Promise falafel and/or shawarma under the roof of an independent restaurant, and we’ll be there — few foods are as soulfully nourishing as well-done Mediterranean classics. Zait & Za’atar promises these classics on its homespun, approachable menu, but it has some focusing to do before it hits the bull’s-eye.
One of the most difficult challenges facing any restaurant is that of decor. Go too cluttered, and you eat up valuable space (and make a difficult space to clean); go too minimal and you risk making guests feel as though they’re eating in a warehouse. Zait & Za’atar goes the latter route, with bare walls and widely spaced tables that give the room a somewhat foreboding feel.
That said, the first thing to hit our artfully tiled table was delicious. Zait and Za’atar’s fresh-squeezed lemonade ($3) may actually be the best in town. The sugar-to-citrus level is perfect: It’s incredibly tart and compensatingly sweet, with an herbal supporting note that makes for a deep, balanced, thirst-quenching beverage of the highest order.
After the lemonade things get more complex. We tried the restaurant’s Meat Shawarma Sandwich ($7.50, above) and its Falafel Sandwich ($6, top) and both had elements of greatness undone by parts that weren’t completely functional. Both wraps were crippled by the dry, cardboardlike pita that contained them, an especially glaring shortcoming when compared with the mellow, toothsome, soft pita around the corner at The Naughty Greek.

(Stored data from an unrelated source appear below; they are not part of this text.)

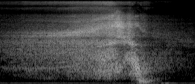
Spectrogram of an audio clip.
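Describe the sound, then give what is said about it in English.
A voice imitates a jet airplane whoosh to introduce the movie Top Gun: Maverick: a breathy, hissing rush that swells steadily for over a second, peaks, then sweeps downward and fades. No talking accompanies it. “You like that airplane noise?”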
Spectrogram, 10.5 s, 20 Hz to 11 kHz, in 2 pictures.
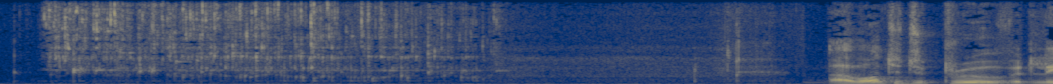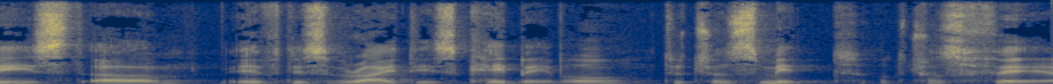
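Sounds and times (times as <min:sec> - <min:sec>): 
wine pouring into a glass: 0:00.1 - 0:02.7
speech: 0:04.2 - 0:10.5.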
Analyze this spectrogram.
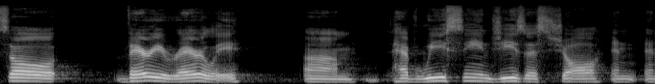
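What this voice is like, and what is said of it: Usual voice. Nothing is said of it.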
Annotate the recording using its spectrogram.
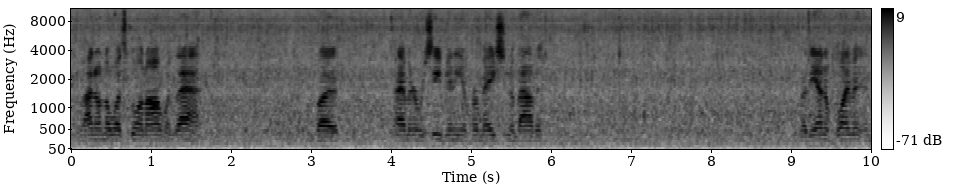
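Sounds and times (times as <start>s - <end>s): hot tub water bubbling: 0.0s - 10.0s.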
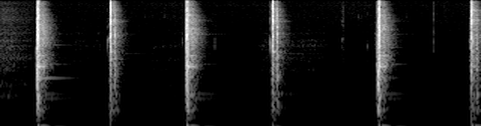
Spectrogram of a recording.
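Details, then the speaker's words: Starter on bench test, solenoid check: six sharp metallic clacks about a second apart with no motor spin as the solenoid throws the drive gear out; solenoid mechanically moving the drive gear properly. "Okay, that's looking great. So we know the solenoid is at least moving the drive gear."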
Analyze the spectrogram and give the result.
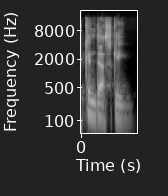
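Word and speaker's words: Kenduskeag: camp in the upper Kandig. I don't know how you pronounce that but it's a real the what? It's just simply Kandeski.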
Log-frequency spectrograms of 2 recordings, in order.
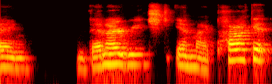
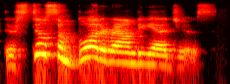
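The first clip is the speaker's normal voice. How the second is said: loud announcement; 4 semitones higher, 8 dB louder than usual. A narrator's reading. Continues the shouted news.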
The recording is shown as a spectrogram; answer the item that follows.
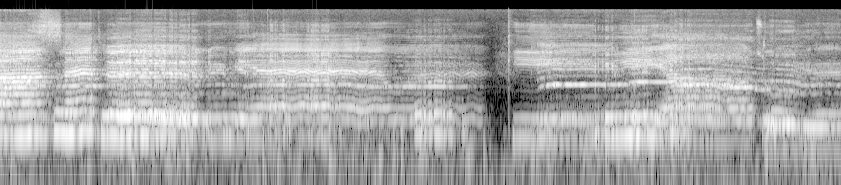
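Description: A woman singing a slow hymn unaccompanied into a microphone, in long held notes with vibrato. There is a brief pause for breath about five seconds in.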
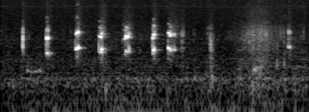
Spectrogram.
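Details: One-month-old Shih Tzu puppies giving a quick run of about eight short, high, squeaky yelps, roughly three per second, then fading to a soft rustle and one last faint squeak.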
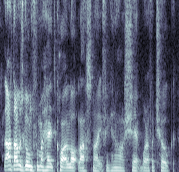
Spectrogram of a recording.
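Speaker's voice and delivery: ordinary delivery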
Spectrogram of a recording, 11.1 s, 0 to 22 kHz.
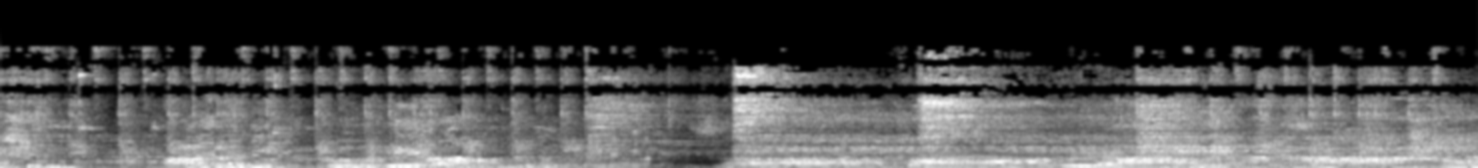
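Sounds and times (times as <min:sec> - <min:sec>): amplified backing track: 0:00.0 - 0:11.0
low bass notes: 0:00.0 - 0:11.0
man singing long notes: 0:00.0 - 0:11.0.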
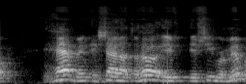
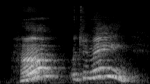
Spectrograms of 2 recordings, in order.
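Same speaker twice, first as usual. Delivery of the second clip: high-pitched, incredulous questioning; baffled; 11 semitones higher, much slower than usual. Retold or imitated. Recruit questioning the examiner, baffled. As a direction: squeak it in mock bewilderment. Acts out his baffled younger self.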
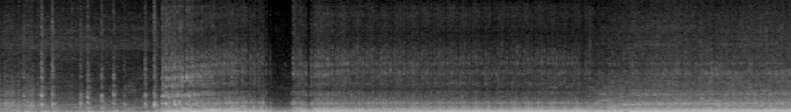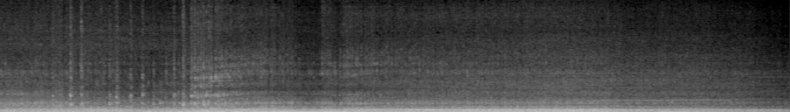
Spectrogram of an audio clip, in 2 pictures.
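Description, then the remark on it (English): Modern motorcycle engines powering a finished aircraft run loud, a steady buzzing drone that swells and dips slightly in pitch as the revs shift, continuing throughout with no pauses. “Watching the videos of the finished aircraft, though, one does wonder how the beautiful racket of the Bugatti engines would have sounded as compared to the muted scream of their thoroughly modern motorcycle cousins.”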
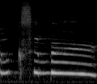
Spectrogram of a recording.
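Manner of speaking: tiny, squeaky, very high mouse voice. Recounting a geography puppet game, saying the smallest country in a mouse voice. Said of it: "we said it in a mouse voice".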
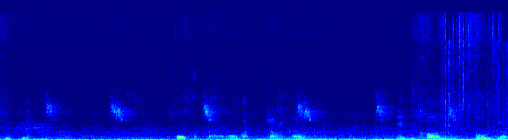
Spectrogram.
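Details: Newborn kittens with their attentive mother cat: a rapid series of short, thin, rising-and-falling squeaky mews in quick bursts, set against a steady low rumble.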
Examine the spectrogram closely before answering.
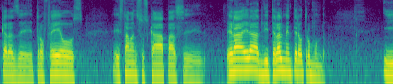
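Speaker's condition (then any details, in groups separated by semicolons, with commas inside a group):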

The beef in the Meat Shawarma Sandwich was close to perfect. It was tender, rich, seasoned correctly, and quite plentiful. But the tahini that came with it was gritty and sawdusty in flavor, and the saladlike elements packed into the sandwich lacked the intense acid or crisp vegetal brightness required to defuse it. Some yogurt sauce might also have helped — anything, really, to put some distance between such delectable meat and such an unfortunate topping.
As for the falafel, the fried chickpea balls themselves were quite good — cooked thoroughly with a nice crispy exterior, and spiced properly without being overflavored. But, again, a brighter note (a more aggressively acidic and/or spicy salad, a sparky daub of tzatziki) would have been welcome, since the sandwich, as served, was dragged down by its pita to a place where earthiness dominated all other flavors.

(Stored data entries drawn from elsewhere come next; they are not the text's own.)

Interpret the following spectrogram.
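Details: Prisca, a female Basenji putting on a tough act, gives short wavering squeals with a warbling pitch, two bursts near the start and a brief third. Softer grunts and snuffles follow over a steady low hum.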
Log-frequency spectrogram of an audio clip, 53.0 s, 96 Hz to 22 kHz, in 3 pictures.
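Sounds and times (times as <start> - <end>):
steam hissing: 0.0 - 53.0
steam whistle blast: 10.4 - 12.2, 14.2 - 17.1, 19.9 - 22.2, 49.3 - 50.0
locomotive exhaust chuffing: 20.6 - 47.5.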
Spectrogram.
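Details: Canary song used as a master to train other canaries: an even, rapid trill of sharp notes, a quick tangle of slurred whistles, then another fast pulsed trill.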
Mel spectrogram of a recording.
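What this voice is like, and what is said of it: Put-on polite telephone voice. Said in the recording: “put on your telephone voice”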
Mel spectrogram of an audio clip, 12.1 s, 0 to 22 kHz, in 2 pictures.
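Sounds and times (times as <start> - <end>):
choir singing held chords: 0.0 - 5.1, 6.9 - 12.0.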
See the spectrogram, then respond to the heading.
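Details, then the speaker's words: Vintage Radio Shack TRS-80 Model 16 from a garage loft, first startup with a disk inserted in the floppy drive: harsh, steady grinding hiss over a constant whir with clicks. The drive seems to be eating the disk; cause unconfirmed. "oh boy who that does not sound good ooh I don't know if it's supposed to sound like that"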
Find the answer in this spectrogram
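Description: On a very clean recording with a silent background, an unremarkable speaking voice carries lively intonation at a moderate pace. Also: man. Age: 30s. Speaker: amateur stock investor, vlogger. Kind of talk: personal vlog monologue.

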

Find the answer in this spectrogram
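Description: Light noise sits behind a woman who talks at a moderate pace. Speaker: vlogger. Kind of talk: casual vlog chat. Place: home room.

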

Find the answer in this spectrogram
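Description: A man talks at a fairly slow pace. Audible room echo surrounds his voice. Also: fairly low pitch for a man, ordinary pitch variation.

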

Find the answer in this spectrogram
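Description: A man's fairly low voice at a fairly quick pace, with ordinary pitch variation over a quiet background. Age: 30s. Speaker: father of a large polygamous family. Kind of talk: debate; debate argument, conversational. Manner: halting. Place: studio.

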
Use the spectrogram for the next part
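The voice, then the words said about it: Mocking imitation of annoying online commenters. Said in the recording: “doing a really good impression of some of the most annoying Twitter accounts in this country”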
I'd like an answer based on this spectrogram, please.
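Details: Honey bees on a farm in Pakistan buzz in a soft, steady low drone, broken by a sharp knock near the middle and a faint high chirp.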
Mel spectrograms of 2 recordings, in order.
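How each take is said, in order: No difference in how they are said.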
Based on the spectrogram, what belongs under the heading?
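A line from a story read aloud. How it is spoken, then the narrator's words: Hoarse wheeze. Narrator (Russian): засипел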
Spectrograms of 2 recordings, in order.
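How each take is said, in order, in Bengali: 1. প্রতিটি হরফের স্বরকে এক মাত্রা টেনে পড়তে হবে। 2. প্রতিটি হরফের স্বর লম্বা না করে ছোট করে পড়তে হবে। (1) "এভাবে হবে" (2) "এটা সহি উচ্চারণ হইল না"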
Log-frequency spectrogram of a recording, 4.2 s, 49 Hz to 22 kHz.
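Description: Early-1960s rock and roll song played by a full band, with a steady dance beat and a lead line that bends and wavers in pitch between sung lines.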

The serving size for the restaurant’s Za’atar Fries ($2.79) was absolutely enormous, and normally we’d cheer that impulse, but the fries themselves were dusted with only a bit of earthy za’atar on top, and were otherwise dry and unremarkable. Zait & Za’atar serves its ketchup by the tiny packet, and it would take about 15-20 packets and probably a good five minutes of squeezing to create a pile of ketchup big enough for these fries. We gave up after two.
We tried the restaurant’s Yafa Pudding ($2) for dessert and found it unusual. Rather than offering sweetness, this Jell-O-like confection supplied an aggressive, slightly astringent orange bite, like a marmalade. In another context (an afternoon tea, for example) it might be a great small taste, but something like layali lubnan (a rosewater-scented semolina pudding) or a baklava would have suited the main meal a little better.

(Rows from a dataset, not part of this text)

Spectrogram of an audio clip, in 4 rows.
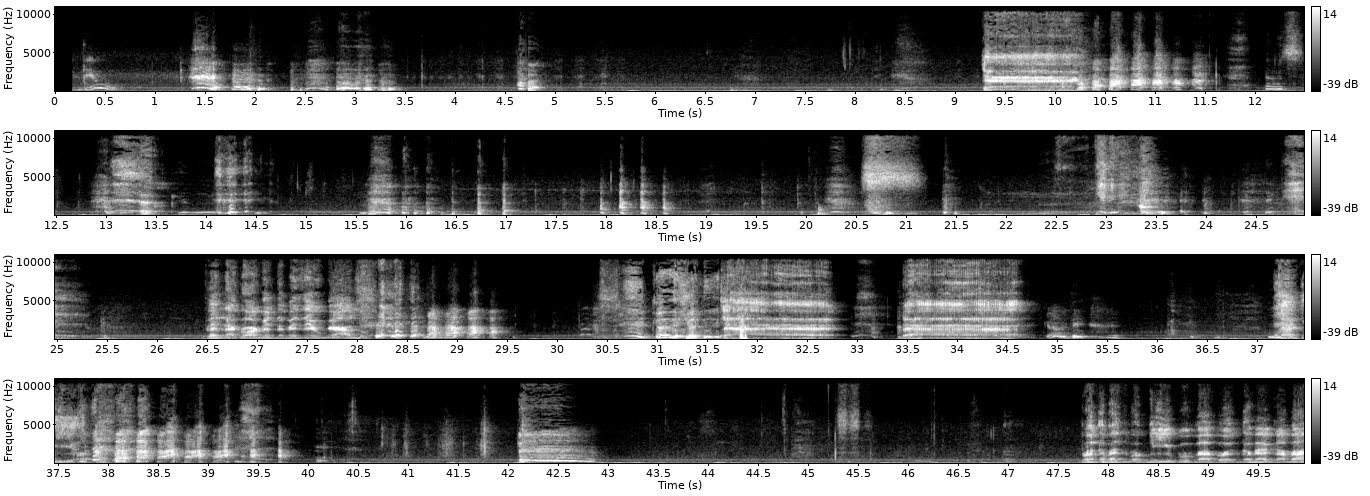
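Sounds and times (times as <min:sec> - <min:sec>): people laughing: 0:01.3 - 0:05.7, 0:10.2 - 0:11.6, 0:12.9 - 0:14.8, 0:15.5 - 0:21.6, 0:22.9 - 0:25.4, 0:28.0 - 0:29.6, 0:30.2 - 0:31.7, 0:34.9 - 0:40.4
loud burp: 0:09.3 - 0:10.4, 0:31.6 - 0:34.8, 0:47.8 - 0:49.9.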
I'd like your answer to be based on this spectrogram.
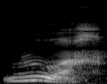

With some tuning up — first and foremost, better (perhaps house-made) bread, and a more balanced presentation of its sandwiches — Zait & Za’atar could be an independent St. Paul gem. Until then, the search for the perfect falafel continues.
Zait & Za’atar
Middle Eastern in Merriam Park, St. Paul
1626 Selby Ave
St. Paul, MN 55104
Tue-Sun 11 a.m.-9 p.m.
RESERVATIONS / RECOMMENDED?: No
VEGETARIAN / VEGAN: Yes
ENTREE RANGE: $6-$9
NOISE LEVEL: Quiet
PARKING: Street parking